- [Try it]: Word for word, please restate the line that contains "Speech is pictured" and all lines after it through the end of the material, minus the pictures.

- [Records for this task]:
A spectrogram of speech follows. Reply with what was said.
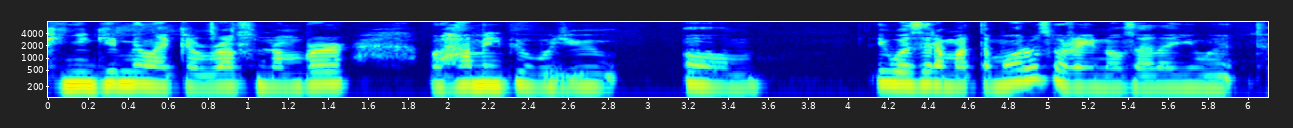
Can you give me like a rough number, or how many people you um? It was it at Matamoros or Reynosa that you went?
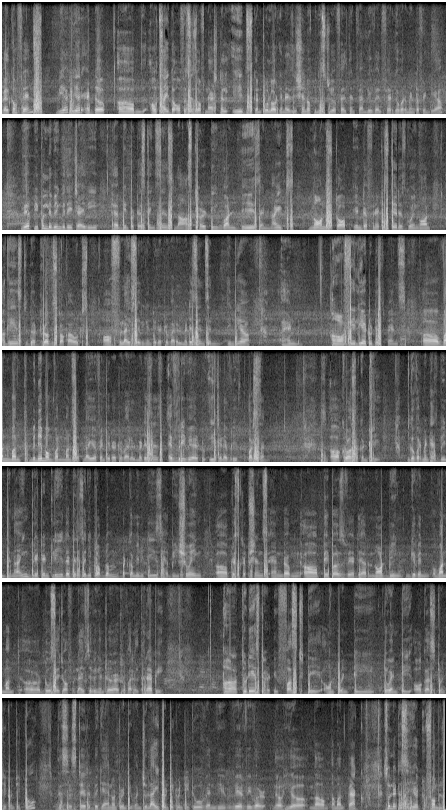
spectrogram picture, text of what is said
Welcome, friends. We are here at the um, outside the offices of National AIDS Control Organization of Ministry of Health and Family Welfare, Government of India, where people living with HIV have been protesting since last 31 days and nights. Non-stop, indefinite stir is going on against the drug stockouts of life-saving antiretroviral medicines in India and failure to dispense uh, one month minimum one month supply of antiretroviral medicines everywhere to each and every person uh, across the country. Government has been denying blatantly that there is any problem but communities have been showing uh, prescriptions and um, uh, papers where they are not being given one month uh, dosage of life-saving antiretroviral therapy uh, today is 31st day on 20 20 august 2022 this still began on 21 july 2022 when we where we were uh, here um, a month back. So let us hear from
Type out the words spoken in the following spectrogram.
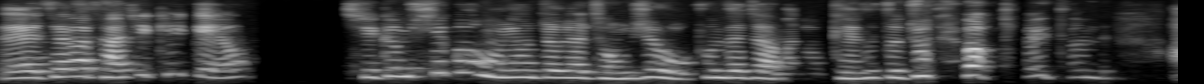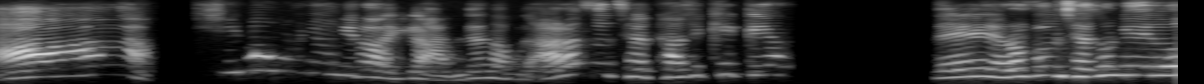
네, 제가 다시 킬게요. 지금 시범 운영 중에 정시로 오픈되지 않아서 게스트 초대 막혀 있던데 아 시범 운영이라 이게 안 되나 보네. 알았어, 제가 다시 킬게요. 네, 여러분 죄송해요.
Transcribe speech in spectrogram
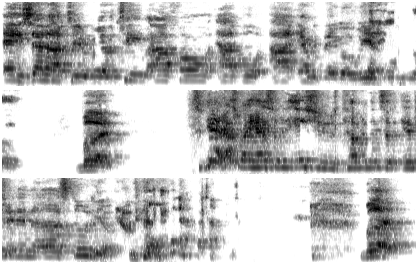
Hey, shout out to your brother team, iPhone, Apple, i everything over here. Yeah, but yeah, that's why he had so many issues coming into entering in the uh, studio. but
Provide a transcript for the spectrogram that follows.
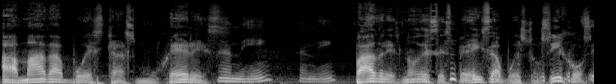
amada vuestras mujeres. Amén. Amén. Padres, no desesperéis a vuestros hijos.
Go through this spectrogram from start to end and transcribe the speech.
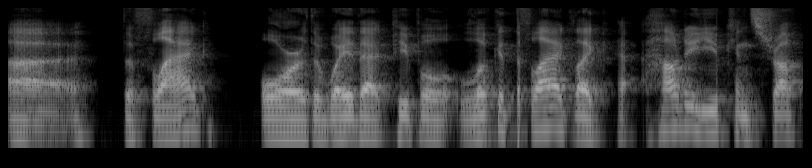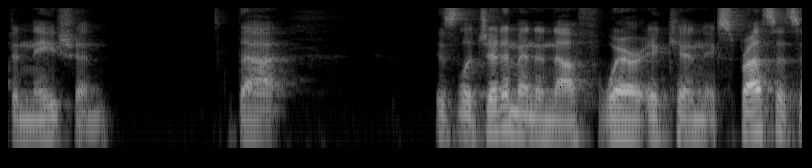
uh, the flag or the way that people look at the flag like how do you construct a nation that is legitimate enough where it can express its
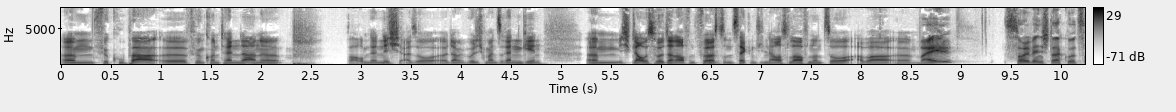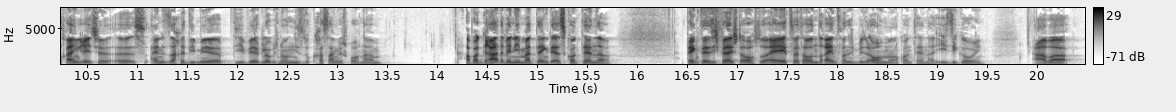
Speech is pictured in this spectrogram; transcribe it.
Ähm, für Cooper, äh, für einen Contender, ne? Pff, warum denn nicht? Also äh, damit würde ich mal ins Rennen gehen. Ähm, ich glaube, es wird dann auf ein First und Second hinauslaufen und so, aber ähm, weil sorry, wenn ich da kurz reingrätsche, äh, ist eine Sache, die mir die wir glaube ich noch nie so krass angesprochen haben. Aber gerade wenn jemand denkt, er ist Contender, denkt er sich vielleicht auch so, ey, 2023 bin ich auch immer noch Contender, easy going. Aber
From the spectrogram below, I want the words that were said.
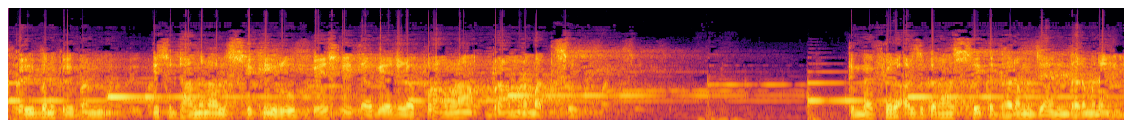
ਕਰੀਬਨ ਕਰੀਬਨ ਇਸ ਢੰਗ ਨਾਲ ਸਿੱਖੀ ਰੂਪ ਪੇਸ਼ ਕੀਤਾ ਗਿਆ ਜਿਹੜਾ ਪੁਰਾਣਾ ਬ੍ਰਾਹਮਣ ਮਤ ਸੀ। ਤੇ ਮੈਂ ਫਿਰ ਅਰਜ਼ ਕਰਾਂ, ਸਿੱਖ ਧਰਮ ਜੈਨ ਧਰਮ ਨਹੀਂ,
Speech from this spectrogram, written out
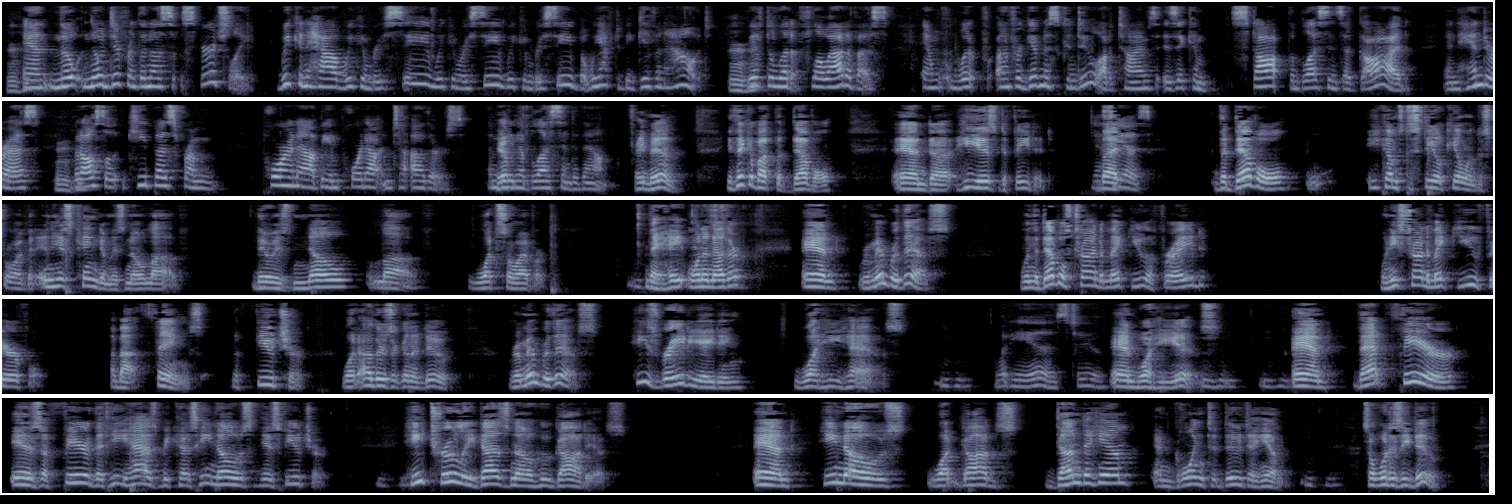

- [Exercise response]:
Speech is pictured in this spectrogram; transcribe it.
Ähm, für Cooper, äh, für einen Contender, ne? Pff, warum denn nicht? Also äh, damit würde ich mal ins Rennen gehen. Ähm, ich glaube, es wird dann auf ein First und Second hinauslaufen und so, aber ähm, weil sorry, wenn ich da kurz reingrätsche, äh, ist eine Sache, die mir die wir glaube ich noch nie so krass angesprochen haben. Aber gerade wenn jemand denkt, er ist Contender, denkt er sich vielleicht auch so, ey, 2023 bin ich auch immer noch Contender, easy going. Aber
From the spectrogram below, I want the words that were said.
ਕਰੀਬਨ ਕਰੀਬਨ ਇਸ ਢੰਗ ਨਾਲ ਸਿੱਖੀ ਰੂਪ ਪੇਸ਼ ਕੀਤਾ ਗਿਆ ਜਿਹੜਾ ਪੁਰਾਣਾ ਬ੍ਰਾਹਮਣ ਮਤ ਸੀ। ਤੇ ਮੈਂ ਫਿਰ ਅਰਜ਼ ਕਰਾਂ, ਸਿੱਖ ਧਰਮ ਜੈਨ ਧਰਮ ਨਹੀਂ,
Speech from this spectrogram, written out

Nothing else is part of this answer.